The process of building with bricks typically involves laying the bricks in a bed of mortar, a mixture of water, sand, and cement that acts as a glue to hold the bricks together. The bricks are laid in courses, or rows, with each course slightly overlapping the one below it. The courses are typically separated by a joint, which is a thin line of mortar that helps to evenly distribute the weight of the bricks and helps to prevent cracks from forming.

Brickwork is a durable and long-lasting building material that has been used for centuries. It is resistant to fire and weathering, and is able to withstand the wear and tear of everyday use. When properly constructed, brickwork is strong and able to withstand significant loads. In addition to its practical benefits, brickwork is also aesthetically pleasing, they can be made from locally sourced materials and can add a sense of warmth and character to a building when exposed.

Dulwich house
the lounge area

The ground floor extension to the rear garden provides ample living space, which also receives abundant natural light through large windows and skylights.

Dulwich house
the bench

The rough texture of the old brick party wall of the house becomes a distinctive element enhanced by the zenithal light from the skylight. Along this wall, there is a wooden seat, it’s an informal piece of furniture that serves as a sofa, bookshelf and tv bench.

Dulwich house
the skylights

The skylight is a delicate composition made of stainless steel profiles, tempered glass and plasterboard that serves to conceal the beams of the new slab structure.

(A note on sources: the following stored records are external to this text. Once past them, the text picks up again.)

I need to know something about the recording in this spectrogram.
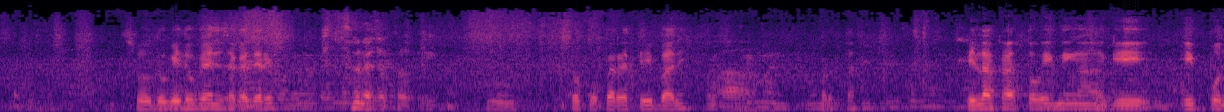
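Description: A middle-aged man speaks firmly and with animation, close by.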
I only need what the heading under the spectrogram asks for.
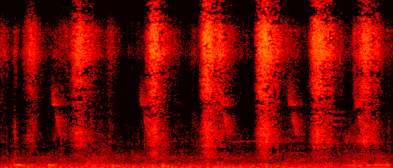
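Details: Indian ringneck parakeet chick making a steady series of harsh, breathy hisses, about seventy-four a minute, swelling and fading with each burst over faint low hum.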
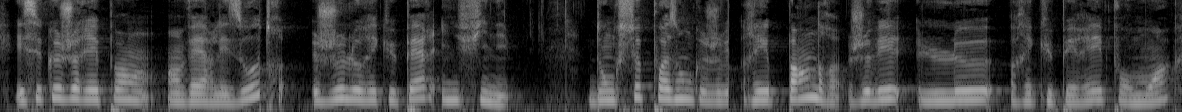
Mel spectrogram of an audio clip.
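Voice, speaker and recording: A woman coach hosting a calm self-help podcast, speaking in a gentle, measured way. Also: medium pitch. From France. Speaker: life coach and podcast host.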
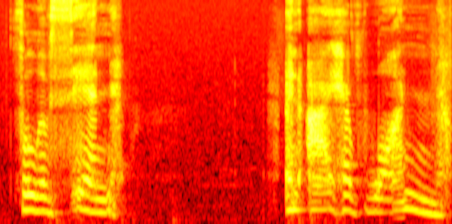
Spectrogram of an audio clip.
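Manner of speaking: hushed, slow sinister whisper, gloating at the end; a fallen angel whispering his suspicions to himself; scheming demon whisper. Acted.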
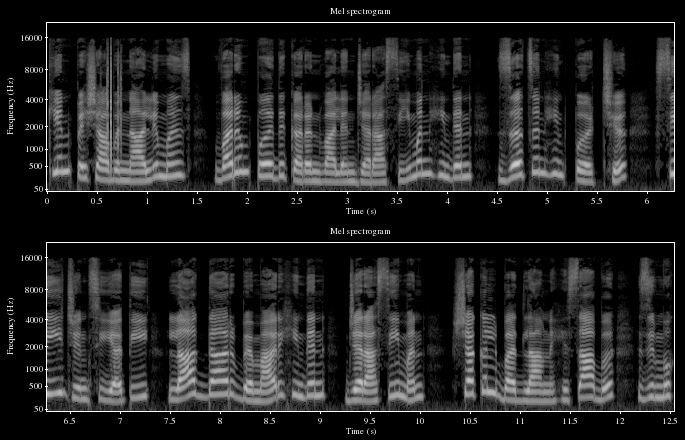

The flared shape of the openings allows more light to enter and enhances the dynamic appearance of the ceiling.